**Directions**
Could you restate all of the records below exactly, with the pictures left out?

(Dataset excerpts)

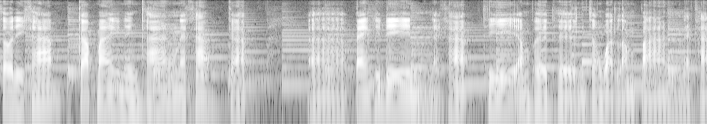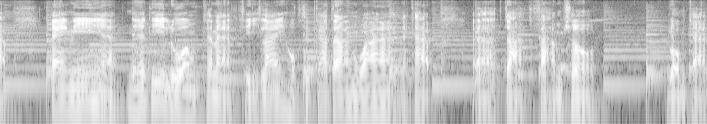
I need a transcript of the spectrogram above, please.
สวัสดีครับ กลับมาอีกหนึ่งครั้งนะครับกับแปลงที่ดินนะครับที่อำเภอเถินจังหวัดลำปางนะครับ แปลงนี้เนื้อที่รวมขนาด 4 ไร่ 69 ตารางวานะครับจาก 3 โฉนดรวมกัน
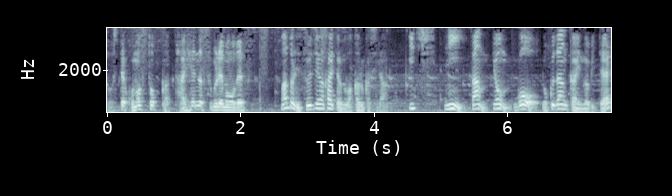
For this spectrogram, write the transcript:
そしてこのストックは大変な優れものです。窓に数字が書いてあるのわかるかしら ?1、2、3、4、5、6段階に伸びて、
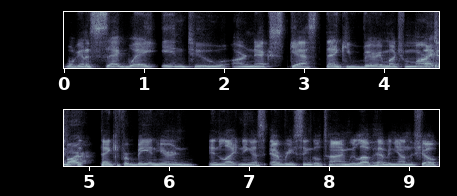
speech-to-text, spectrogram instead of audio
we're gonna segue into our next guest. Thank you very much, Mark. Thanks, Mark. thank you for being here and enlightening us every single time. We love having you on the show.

**Response to this exercise**
I need a transcript of the spectrogram above, please.
สวัสดีครับ กลับมาอีกหนึ่งครั้งนะครับกับแปลงที่ดินนะครับที่อำเภอเถินจังหวัดลำปางนะครับ แปลงนี้เนื้อที่รวมขนาด 4 ไร่ 69 ตารางวานะครับจาก 3 โฉนดรวมกัน
For this spectrogram, write the transcript:
そしてこのストックは大変な優れものです。窓に数字が書いてあるのわかるかしら ?1、2、3、4、5、6段階に伸びて、
speech-to-text, spectrogram instead of audio
we're gonna segue into our next guest. Thank you very much, Mark. Thanks, Mark. thank you for being here and enlightening us every single time. We love having you on the show.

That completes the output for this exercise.